Will I be charged for directed donations if the donors are not compatible?
If your donors are not compatible there is no charge. But if we are not provided with the patient's blood type when we draw the unit, then we send every donation to the hospital. After the hospital cross-match is done and it is concluded that the donation is incompatible, then there is only the direct fee of $26.
Why does my blood expire sooner if I am a blood relative?
If you are a blood relative, your donation will have to be irradiated to avoid graft vs. host disease (donor's cells attack the patient's tissues). In this instance, the 42-day expiration for red blood cells is then reduced to 28 days.
Why can't I know the names of or other information about my direct donors?
All information is kept strictly confidential in accordance to HIPAA (a set of rules designed to protect patients and their health information).
I am required by a doctor to have blood drawn as a form of treatment. What do I need to do?
If you have polycythemia or porphyria cutanea tarda and are required to have blood drawn as a form of treatment, you may come to any Gulf Coast Regional Blood Center Neighborhood Donor Center for the procedure.
With the exception of approved hemochromatosis donors, therapeutic patients will only be drawn on Tuesdays, Wednesdays and Thursdays.
The therapeutic request form must be completed by your doctor and faxed to (713) 790-1782 at least 72 hours prior to the first collection to allow time for review, Medical Director approval and data entry. Incomplete or illegible orders will not be accepted. There is no charge for each phlebotomy.
Is The Blood Center a non-profit organization?
Yes, Gulf Coast Regional Blood Center is a registered non-profit 501 (c) (3) organization. Our goal is to save lives, not to make a profit. This means that any net revenue over expenses is immediately put back into the organization, for example, to purchase new software, upgrade equipment and to continue making the blood supply as safe as possible.

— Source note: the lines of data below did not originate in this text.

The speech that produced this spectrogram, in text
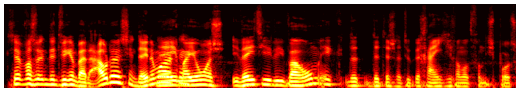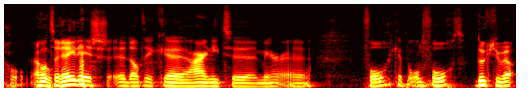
Ze was in dit weekend bij de ouders in Denemarken. Nee, maar jongens, weten jullie waarom ik... dit- dit is natuurlijk een geintje van, het, van die sportschool. Oh. Want de reden is eh, dat ik eh, haar niet eh, meer eh, volg. Ik heb haar ontvolgd. Doet je wel.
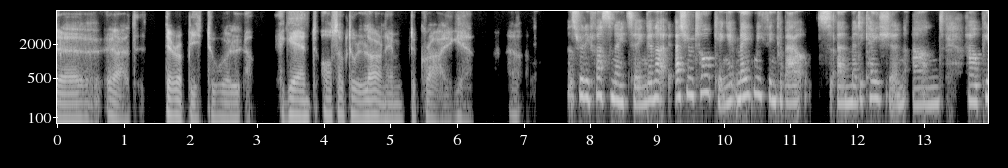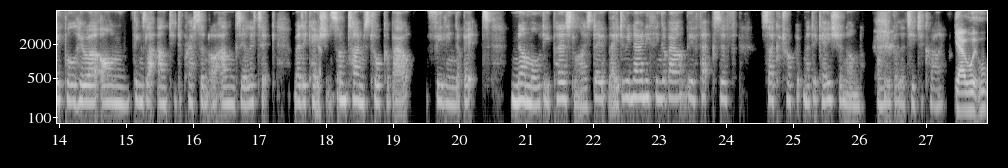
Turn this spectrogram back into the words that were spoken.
uh, therapy to uh, again also to learn him to cry again. That's really fascinating. And I, as you were talking, it made me think about uh, medication and how people who are on things like antidepressant or anxiolytic medication sometimes talk about feeling a bit numb or depersonalized, don't they? Do we know anything about the effects of psychotropic medication on, on the ability to cry? Yeah, we,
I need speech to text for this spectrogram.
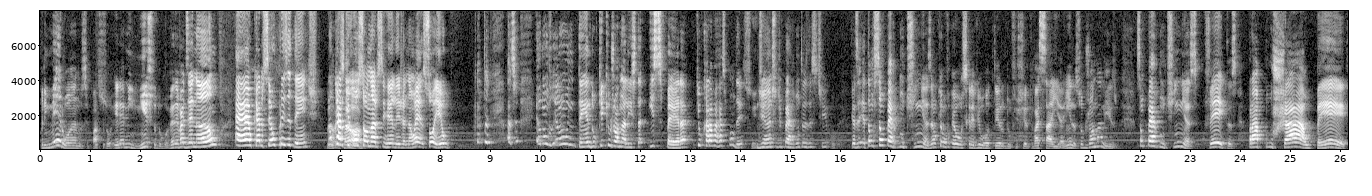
Primeiro ano se passou, ele é ministro do governo, ele vai dizer: não, é, eu quero ser o presidente. Não, Não, quero que é o óbvio. Bolsonaro se reeleja, não, é, sou eu. Eu não, eu não entendo o que, que o jornalista espera que o cara vai responder Sim. diante de perguntas desse tipo. Quer dizer, então são perguntinhas, é o que eu, eu escrevi o roteiro do ficheiro que vai sair ainda sobre jornalismo. São perguntinhas feitas para puxar o pé,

You can view our financial statements on Guidestar.
Do you sell blood donations?
There is no fee for the blood itself, because it is freely donated. However, The Blood Center does charge service fees to the hospitals and other health care providers we serve to recoup the cost of safely collecting, processing and testing each donation. For example:
Why do blood transfusions cost so much if the blood is freely donated?
We charge hospitals service fees to recoup the cost of safely collecting, processing and testing each donation. Each hospital may then choose to bill the patient for these service fees, plus the costs associated with safely storing the blood, administering the transfusion or other associated costs, determined by the hospital.
What else does The Blood Center do?
Our mission is to partner with the community to provide a safe supply of blood, blood components and related services. Some of these related services include:
These related services not only allow us to help more patients in more ways, but they provide revenue that helps us continue to carry out our mission of providing blood and blood products to save lives.
Is blood usage decreasing?
In recent years, research has shown that conservative transfusion practices may be better in certain situations, and red blood cell usage has decreased. Our medical staff supports this effort by educating local hospitals and doctors about best practices for transfusion. There is still no substitute for blood. Many cancer patients, premature babies, those with sickle cell anemia, trauma patients and others continue to use blood on a daily basis. In our region, which includes four Level I trauma centers, approximately 1,000 donors are still required every single day to meet local patient needs.
Although red blood cell transfusions have decreased, the use of therapeutic proteins (a type of medication made from the proteins found in plasma) has sharply increased in recent years, due to new medical breakthroughs. In 2016, we will begin collecting additional plasma donations specifically for this purpose – more information coming fall 2015!